  6. Learning with Master Bruce Frantzis

    Since you mentioned the quality of instruction on subtle points, I did Frantzis' online programs for years and got a lot out of them, but I now study from Damo Mitchell's online program and haven't looked back.
  7. I think it's useful to be familiar with several definitions of enlightenment. 1. Samadhi model - Enlightenment is achieving the deepest possible state of meditative absorption, where mental activity has completely ceased. Called nirvikalpa samadhi in Yoga, and arupa jhana in Buddhism. The idea in Yoga is that if the body dies with the mind in this state the practitioner will be liberated from samsara. Buddhism disagrees that this is final liberation, but some branches of Buddhism still emphasize it as a part of the path. 2. Nondual awakening model - Enlightenment is a shift in perception where the fundamental categories through which experience is filtered are seen to be false and fall away to the extent that is possible while still being functional. Categories like time, space, self, other, etc. Emphasized in Advaita, and Zen. 3. The sage-in-flow model - Enlightenment is always being in perfect harmony with the flow of reality, all actions flowing from a connection to this higher principle. This is the Dao De Jing's perspective. 4. The taintless model - Enlightenment means anger, lust, and delusion are completely eliminated. You would not be afraid or angry by being tortured (or seeing another being tortured), nor would you feel desire if the most attractive person in the world tried to seduce you. This is what it means to be an Arhat in Buddhism (technically, a non-returner, the interested reader can investigate further). 5. The total realization model - Enlightenment means all levels of being from the physical to the most subtle are developed to a very high degree, for all practical purposes, as highly as they possibly can be developed. This means there are transformations to the very physical body, as well as all the siddhis that come from developing the higher bodies, in addition to including all of the above types of enlightenment. This is what is meant by "Buddhahood" in early Buddhist teachings.
  8. Anchoring the breath - regarding attention

    Got one coming up! Going to make the most of it.
  9. Anchoring the breath - regarding attention

    When Buddhist texts were translated into Chinese, they chose word that would typically translate to law to translate the Sanskrit word dharma. In a Chinese religious context, then, it came to take on the full implications of the original Sanskrit word, as would be expected. Feel free to take it up with Kumarajiva or Xuanzang if you think they were wrong.
  10. Anchoring the breath - regarding attention

    Not at all, I found you explanations about mental overstimulation very helpful. Whether or not I have the inner resolve to act on your advice is the question.
  11. Anchoring the breath - regarding attention

    Fwiw, law = dharma.
  12. Anchoring the breath - regarding attention

    Are you practicing his whole system? I'm thinking of people who are just practicing from his free videos. In my case I don't think I would have been able to get very far without movement exercises to help my tissues release. Not that I've gotten very far . I've seen Damo teach many variations of anchoring the breath, with hand positions, variations in the sequence of locations for awareness, physical stretches, and adding reverse breathing or song breathing as a next step. This speaks to freeform's point about being flexible/playful with it.
  13. Anchoring the breath - regarding attention

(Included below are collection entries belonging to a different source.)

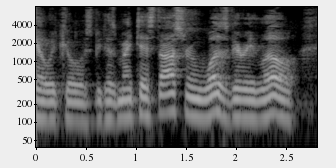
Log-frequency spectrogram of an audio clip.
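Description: Fairly quick in pace, a man with an American accent and an unremarkable speaking voice talks. The recording is very clean, with a silent background. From Fall River, Massachusetts. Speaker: podcast host, fitness coach. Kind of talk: casual interview chat.

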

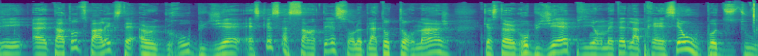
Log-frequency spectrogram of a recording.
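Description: A man's normal speaking voice at medium pitch, with lively intonation and a moderate pace. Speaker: podcast host. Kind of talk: interview.

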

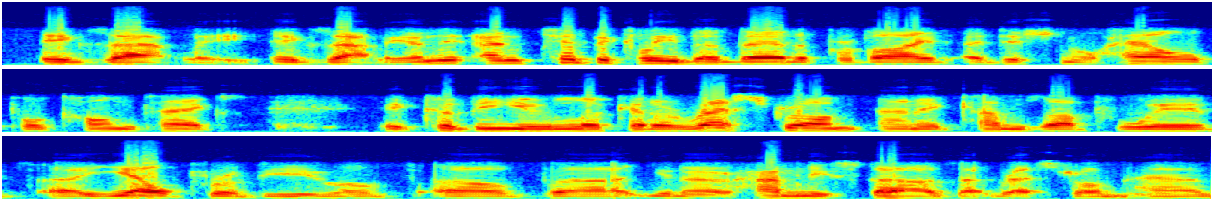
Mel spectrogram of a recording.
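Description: A man at a fairly quick pace, with hardly any pauses. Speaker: tech company founder. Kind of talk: interview. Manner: hesitant with fillers.

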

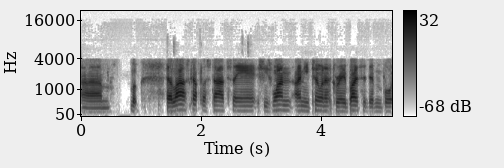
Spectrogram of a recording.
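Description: A fairly high-pitched man with an Australian accent, at a fairly quick pace. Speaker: greyhound trainer or racing expert. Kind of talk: radio interview.

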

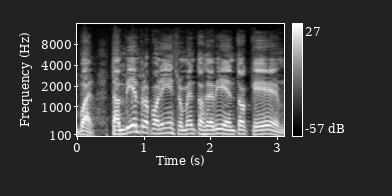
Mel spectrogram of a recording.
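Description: Talking at a fairly slow pace is a man. Nothing can be heard behind him, and the recording is very clean. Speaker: radio host. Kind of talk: radio music commentary.

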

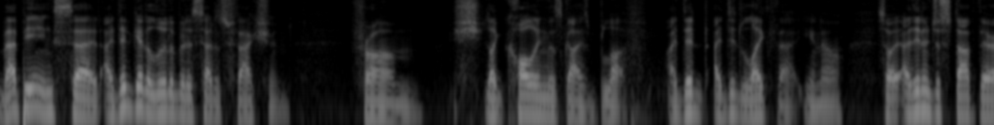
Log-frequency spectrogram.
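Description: In a very clean recording with a silent background, a man with an American accent uses an unremarkable speaking voice at a medium pitch, with ordinary pitch variation and a moderate pace. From US Northeast, New York City. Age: 20s. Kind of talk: interview.

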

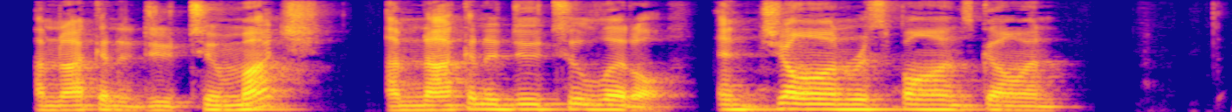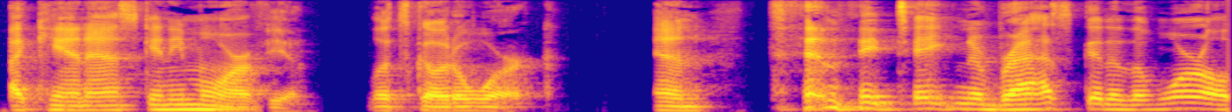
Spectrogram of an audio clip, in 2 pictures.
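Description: This man has a normal speaking voice, medium in pitch, with fairly even intonation. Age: 50s. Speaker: author and musician. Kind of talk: interview.

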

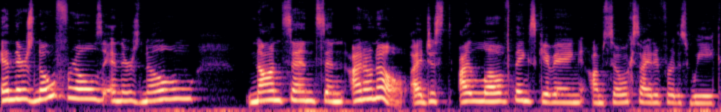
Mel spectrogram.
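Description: At a moderate pace, a woman speaks in an animated tone with a high pitch. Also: ordinary pitch variation. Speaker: podcast co-host. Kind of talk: casual chat.

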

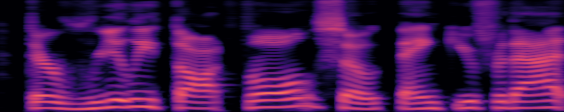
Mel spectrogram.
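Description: A woman's fairly low voice at a moderate pace with ordinary pitch variation, in a dry, close sound with no echo. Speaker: news podcast co-host. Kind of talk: casual news rundown. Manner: loud.

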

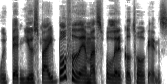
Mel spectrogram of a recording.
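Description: A woman talks with a Spanish accent at a fairly quick pace. The sound is dry and close, with no echo. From Mexico, raised in Georgia from age 14. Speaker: family medicine resident doctor. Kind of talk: interview, personal story.

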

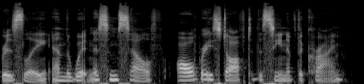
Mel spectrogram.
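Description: A woman at medium pitch, with vocal fry. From upstate New York. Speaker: co-host, former student. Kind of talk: reading aloud.

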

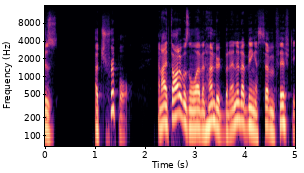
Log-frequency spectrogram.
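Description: Dry and close with no echo, a normal speaking voice carries lively intonation. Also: man. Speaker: podcast host. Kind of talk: casual banter.

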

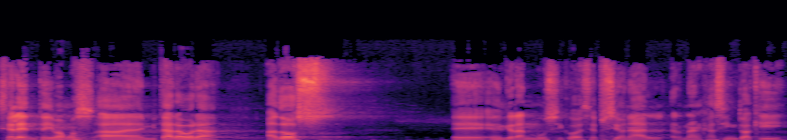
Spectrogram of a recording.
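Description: Against noticeable background noise and audible room echo, a man talks at a medium pitch with ordinary pitch variation. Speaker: musical director and emcee. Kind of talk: live concert emceeing. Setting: stage with audience.

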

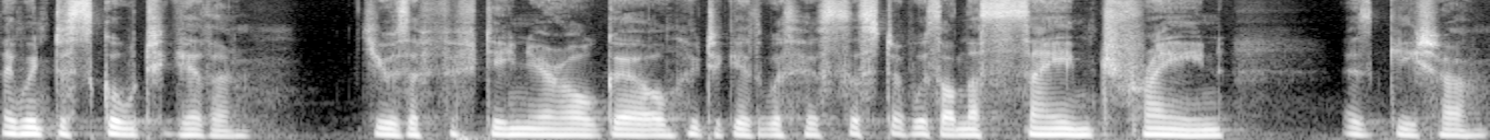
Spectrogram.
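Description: A woman's very deep, low voice with a dark, mellow tone, monotone and flat, in a New Zealand accent, on a very clean recording with a silent background. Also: moderate pace. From New Zealand, small town. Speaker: author. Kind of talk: interview.

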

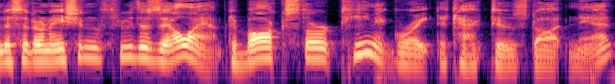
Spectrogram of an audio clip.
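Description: A man with a dark, mellow tone, fairly high in pitch, with lively intonation over a quiet background. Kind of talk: podcast host intro, outro and listener comment reply. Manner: casual, conversational, hesitant with filler words.

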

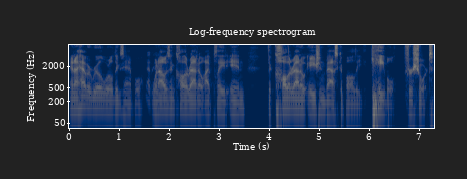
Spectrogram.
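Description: Fairly quick and fairly low, a man talks in a normal speaking voice with fairly even intonation. The recording is very clean, with a silent background. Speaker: co-host sports talk. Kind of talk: casual banter sports talk show. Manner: laughs often, joking.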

    What do think facilitates this transition? I can imagine a person doing anchoring the breath exactly as Damo describes it for years and not necessarily making this transition.